**WHAT THE TASK REQUIRES**. When you reproduce the data, keep every word exactly as it stands and leave the pictures out.

[Data excerpts]
########

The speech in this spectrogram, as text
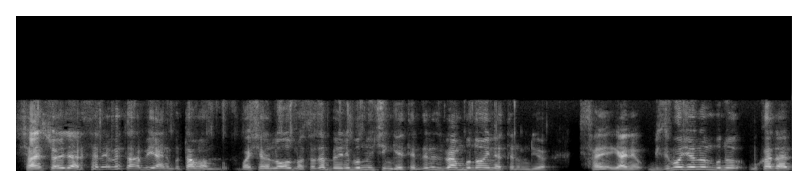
sen söylersen evet abi yani bu tamam başarılı olmasa da beni bunun için getirdiniz ben bunu oynatırım diyor. Sen, yani bizim hocanın bunu bu kadar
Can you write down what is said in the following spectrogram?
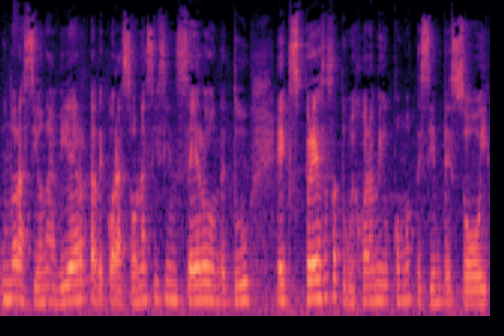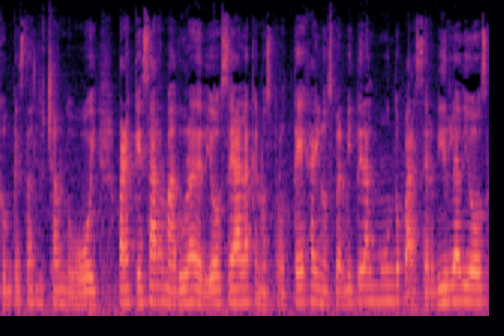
una oración abierta de corazón así sincero donde tú expresas a tu mejor amigo cómo te sientes hoy, con qué estás luchando hoy, para que esa armadura de Dios sea la que nos proteja y nos permita ir al mundo para servirle a Dios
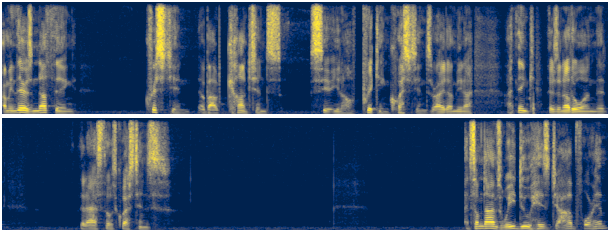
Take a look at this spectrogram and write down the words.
I mean, there's nothing Christian about conscience, you know, pricking questions, right? I mean, I, I think there's another one that that asks those questions. And sometimes we do his job for him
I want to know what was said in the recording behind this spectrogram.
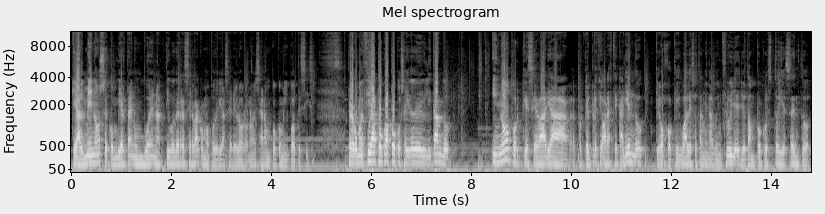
que al menos se convierta en un buen activo de reserva como podría ser el oro, ¿no? Esa era un poco mi hipótesis. Pero como decía, poco a poco se ha ido debilitando y no porque se vaya, porque el precio ahora esté cayendo, que ojo, que igual eso también algo influye, yo tampoco estoy exento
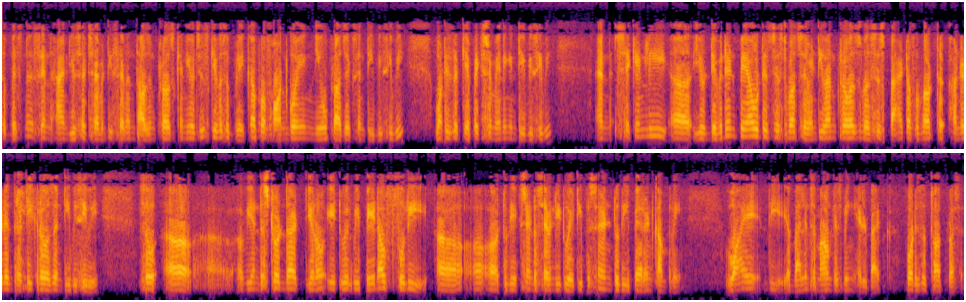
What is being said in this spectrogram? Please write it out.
the business in hand, you said 77,000 crores. Can you just give us a breakup of ongoing new projects in TBCB? What is the capex remaining in TBCB? And secondly, uh, your dividend payout is just about 71 crores versus PAT of about 130 crores in TBCB. So uh, uh, we understood that you know it will be paid out fully uh, uh, to the extent of 70 to 80 percent to the parent company why the balance amount is being held back? What is the thought process?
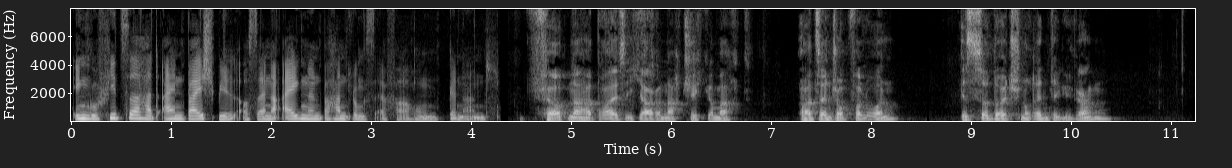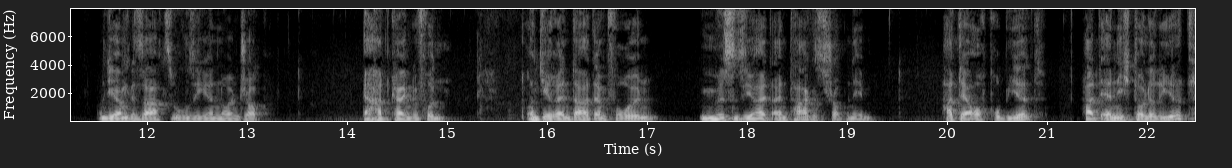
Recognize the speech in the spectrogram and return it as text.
Ingo Vize hat ein Beispiel aus seiner eigenen Behandlungserfahrung genannt. Pförtner hat 30 Jahre Nachtschicht gemacht, hat seinen Job verloren, ist zur deutschen Rente gegangen und die haben gesagt, suchen Sie hier einen neuen Job. Er hat keinen gefunden. Und die Rente hat empfohlen, müssen Sie halt einen Tagesjob nehmen. Hat er auch probiert, hat er nicht toleriert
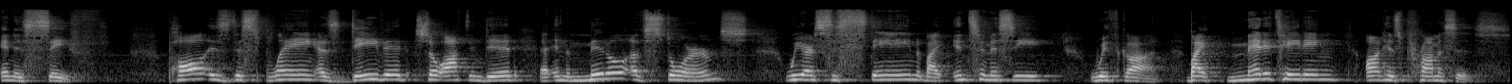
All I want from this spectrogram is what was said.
and is safe. Paul is displaying, as David so often did, that in the middle of storms, we are sustained by intimacy with God by meditating on his promises,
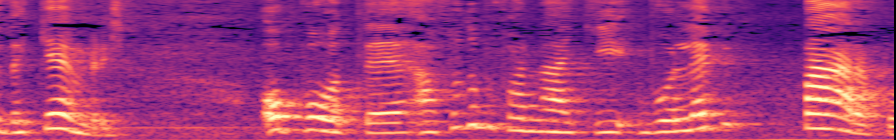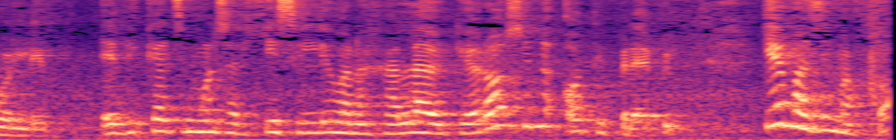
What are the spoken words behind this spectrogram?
Δεκέμβρη. Οπότε αυτό το μπουφανάκι βολεύει πάρα πολύ. Ειδικά έτσι μόλις αρχίσει λίγο να χαλάει ο καιρός είναι ό,τι πρέπει. Και μαζί με αυτό,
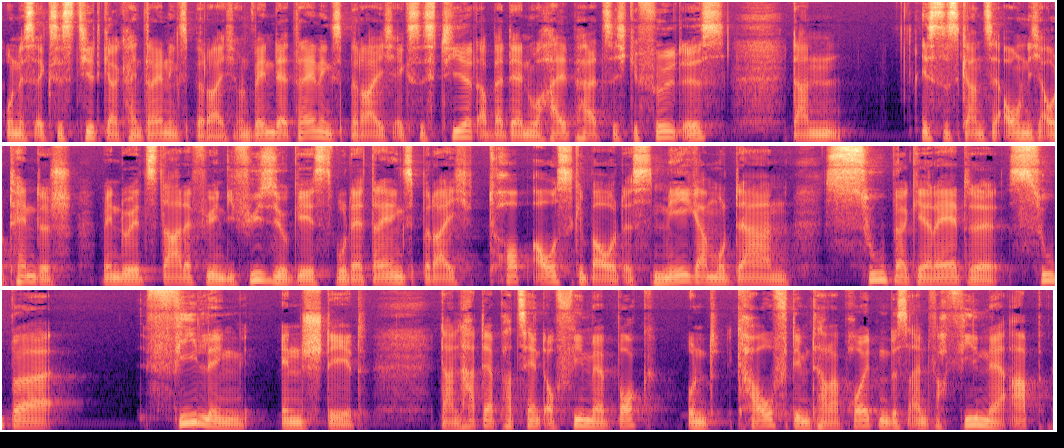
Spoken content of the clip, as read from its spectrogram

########

**ANSWER SPACE**.
The speech in this spectrogram, as text
sen söylersen evet abi yani bu tamam başarılı olmasa da beni bunun için getirdiniz ben bunu oynatırım diyor. Sen, yani bizim hocanın bunu bu kadar
Can you write down what is said in the following spectrogram?
una oración abierta de corazón así sincero donde tú expresas a tu mejor amigo cómo te sientes hoy, con qué estás luchando hoy, para que esa armadura de Dios sea la que nos proteja y nos permita ir al mundo para servirle a Dios
Take a look at this spectrogram and write down the words.
I mean, there's nothing Christian about conscience, you know, pricking questions, right? I mean, I, I think there's another one that that asks those questions. And sometimes we do his job for him
I want to know what was said in the recording behind this spectrogram.
que al menos se convierta en un buen activo de reserva como podría ser el oro, ¿no? Esa era un poco mi hipótesis. Pero como decía, poco a poco se ha ido debilitando y no porque se vaya, porque el precio ahora esté cayendo, que ojo, que igual eso también algo influye, yo tampoco estoy exento
What is being said in this spectrogram? Please write it out.
the business in hand, you said 77,000 crores. Can you just give us a breakup of ongoing new projects in TBCB? What is the capex remaining in TBCB? And secondly, uh, your dividend payout is just about 71 crores versus PAT of about 130 crores in TBCB. So uh, uh, we understood that you know it will be paid out fully uh, uh, to the extent of 70 to 80 percent to the parent company why the balance amount is being held back? What is the thought process?
Recognize the speech in the spectrogram and return it as text.
Ingo Vize hat ein Beispiel aus seiner eigenen Behandlungserfahrung genannt. Pförtner hat 30 Jahre Nachtschicht gemacht, hat seinen Job verloren, ist zur deutschen Rente gegangen und die haben gesagt, suchen Sie hier einen neuen Job. Er hat keinen gefunden. Und die Rente hat empfohlen, müssen Sie halt einen Tagesjob nehmen. Hat er auch probiert, hat er nicht toleriert
All I want from this spectrogram is what was said.
and is safe. Paul is displaying, as David so often did, that in the middle of storms, we are sustained by intimacy with God by meditating on his promises,
What are the spoken words behind this spectrogram?
Δεκέμβρη. Οπότε αυτό το μπουφανάκι βολεύει πάρα πολύ. Ειδικά έτσι μόλις αρχίσει λίγο να χαλάει ο καιρός είναι ό,τι πρέπει. Και μαζί με αυτό,
Spoken content of the clip, as read from its spectrogram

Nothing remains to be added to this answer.